Often hailed as “the greatest student film ever made,” this avant-garde classic introduced David Lynch to the world of feature films. He started the picture while still studying at the American Film Institute, which provided some of the $100,000 budget. With funds low, however, it took him five years to finish the picture, during which time leading man Jack Nance (a Lynch regular) kept his hair in the frizzed style featured on the picture’s poster. The final product was a total immersion into Lynch’s darkest imaginings, a dreamlike black-and-white tale of a dedicated loner (Nance) who discovers his girlfriend has borne him a child…if that’s what it is. He moves mother and child into his bleak oneroom apartment, and then things get really strange.
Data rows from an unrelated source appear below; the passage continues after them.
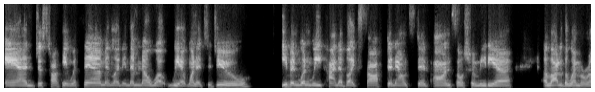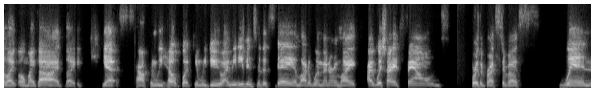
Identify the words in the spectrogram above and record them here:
And just talking with them and letting them know what we had wanted to do. Even when we kind of like soft announced it on social media, a lot of the women were like, oh my God, like, yes, how can we help? What can we do? I mean, even to this day, a lot of women are like, I wish I had found for the Breast of Us when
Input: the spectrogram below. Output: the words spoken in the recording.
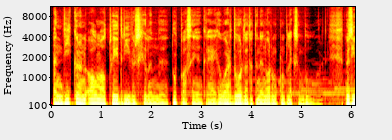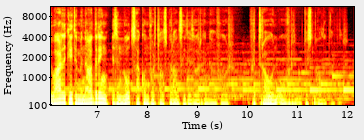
En die kunnen allemaal twee, drie verschillende toepassingen krijgen, waardoor dat het een enorm complexe boel wordt. Dus die waardeketenbenadering is een noodzaak om voor transparantie te zorgen en voor vertrouwen over tussen alle partners.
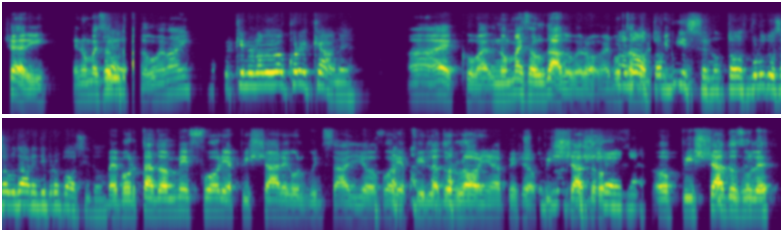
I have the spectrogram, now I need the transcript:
C'eri? E non mi hai salutato, come mai? perché non avevo ancora il cane. Ah, ecco, ma non mi hai salutato però, hai No, portato no, ti ho visto e non ti ho voluto salutare di proposito. mi hai portato a me fuori a pisciare col guinzaglio fuori a Villa Torlonia, ho pisciato, ho pisciato sulle-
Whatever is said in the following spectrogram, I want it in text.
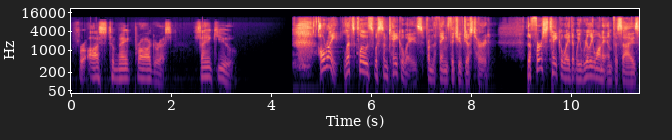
for us to make progress. Thank you. All right, let's close with some takeaways from the things that you've just heard. The first takeaway that we really want to emphasize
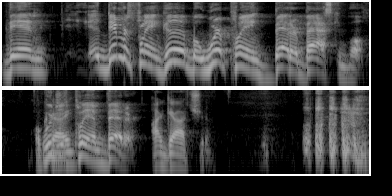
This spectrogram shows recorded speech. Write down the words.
than Denver's playing good, but we're playing better basketball. We're just playing better. I got you.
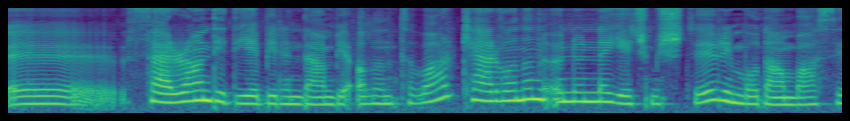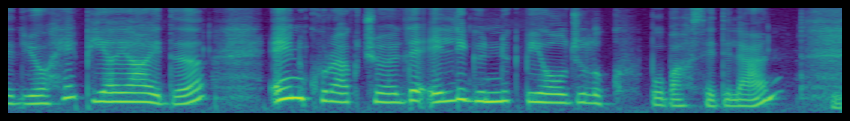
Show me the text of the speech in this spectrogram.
E, Ferrandi diye birinden bir alıntı var. Kervanın önüne geçmişti. Rimbo'dan bahsediyor. Hep yayaydı. En kurak çölde 50 günlük bir yolculuk bu bahsedilen. Hmm.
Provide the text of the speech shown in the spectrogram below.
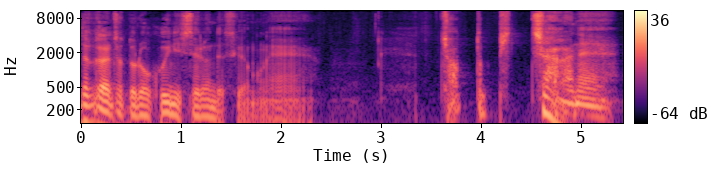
だからちょっと6位にしてるんですけどもね。ちょっとピッチャーがね、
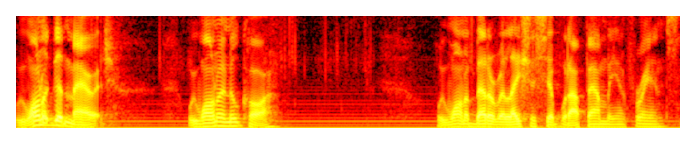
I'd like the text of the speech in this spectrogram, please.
We want a good marriage. We want a new car. We want a better relationship with our family and friends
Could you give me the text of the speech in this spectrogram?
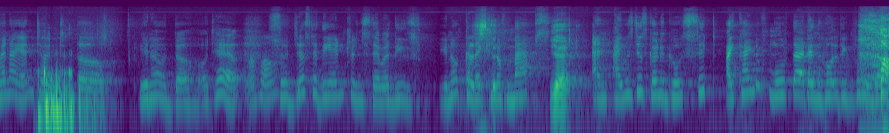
when I entered the you know the hotel, Uh-huh. so just at the entrance there were these you know collection of maps. Yeah. And I was just going to go sit. I kind of moved that and the whole thing fell down.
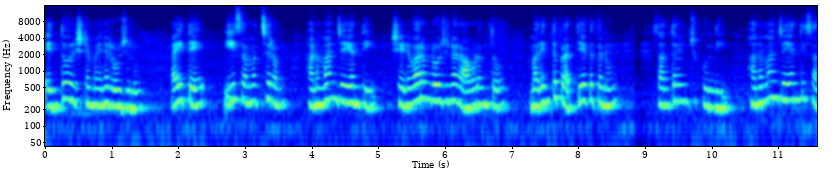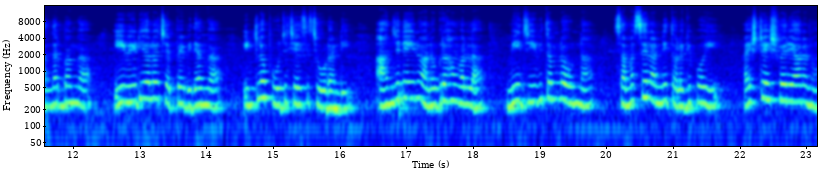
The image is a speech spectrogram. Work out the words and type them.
ఎంతో ఇష్టమైన రోజులు. అయితే ఈ సంవత్సరం హనుమాన్ జయంతి శనివారం రోజున రావడంతో మరింత ప్రత్యేకతను సంతరించుకుంది. హనుమాన్ జయంతి సందర్భంగా ఈ వీడియోలో చెప్పే విధంగా ఇంట్లో పూజ చేసి చూడండి. ఆంజనేయుని అనుగ్రహం వల్ల మీ జీవితంలో ఉన్న సమస్యలన్నీ తొలగిపోయి ఐష్టైశ్వర్యాలను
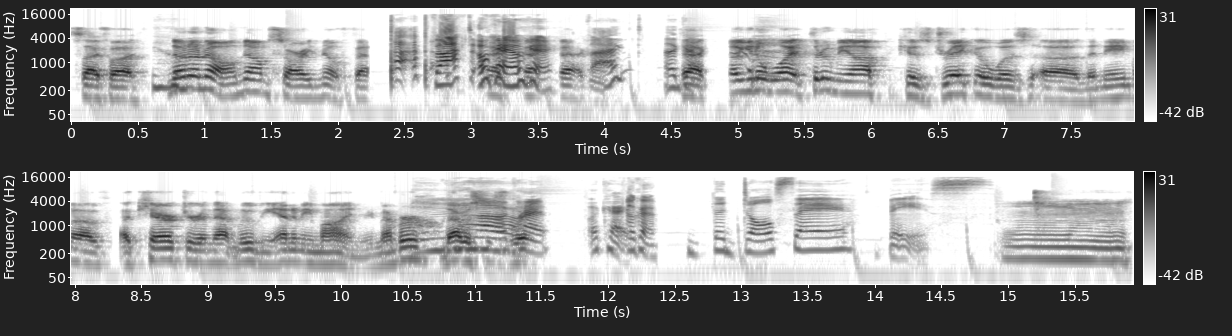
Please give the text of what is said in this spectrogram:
Sci-fi. No, no, no, no. I'm sorry. No fact. Fact. Okay. Fact, Okay. fact, fact. Fact. Okay. Fact. No, you know why it threw me off because Draco was uh, the name of a character in that movie Enemy Mine. Remember? that was Yeah, great. Okay. Okay. Okay. The Dulce base. Mm,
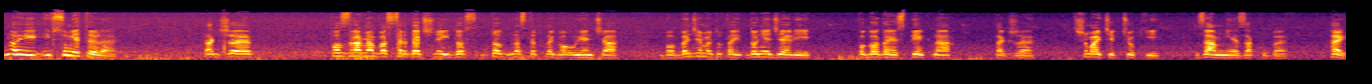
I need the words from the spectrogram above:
No i, i w sumie tyle. Także pozdrawiam Was serdecznie i do, do następnego ujęcia, bo będziemy tutaj do niedzieli. Pogoda jest piękna, także trzymajcie kciuki za mnie, za Kubę. Hej!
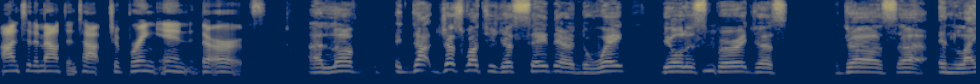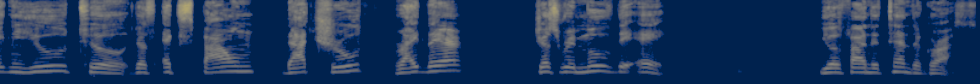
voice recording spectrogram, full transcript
onto the mountaintop to bring in the herbs. I love it, not just what you just say there, and the way the Holy Spirit just just uh, enlighten you to just expound that truth right there. Just remove the A. You'll find the tender grass.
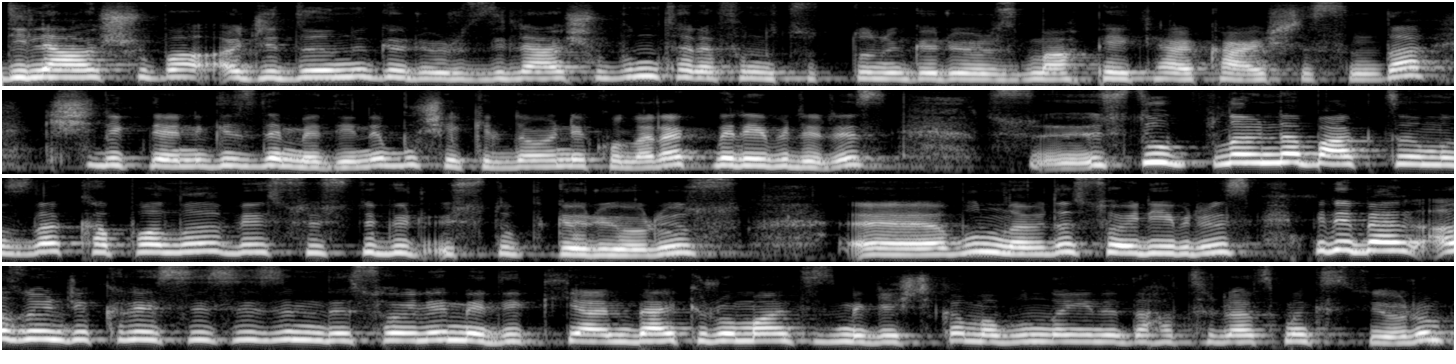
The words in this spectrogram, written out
Dilaşub'a acıdığını görüyoruz. Dilaşub'un tarafını tuttuğunu görüyoruz Mahpeker karşısında. Kişiliklerini gizlemediğini bu şekilde örnek olarak verebiliriz. Üsluplarına baktığımızda kapalı ve süslü bir üslup görüyoruz. Ee, Bunları da söyleyebiliriz. Bir de ben az önce klasisizm de söylemedik. Yani belki romantizme geçtik ama bunu da yine de hatırlatmak istiyorum.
Originally met with indifference, the film took off on the midnight movie circuit. It also became popular in private screenings in Hollywood, inspiring Mel Brooks to hire Lynch to direct The Elephant Man (1980). Lynch still refuses to discuss the picture, wanting viewers to draw their own conclusions about its meanings.
Dir. David Lynch
In attendance: Patton Oswalt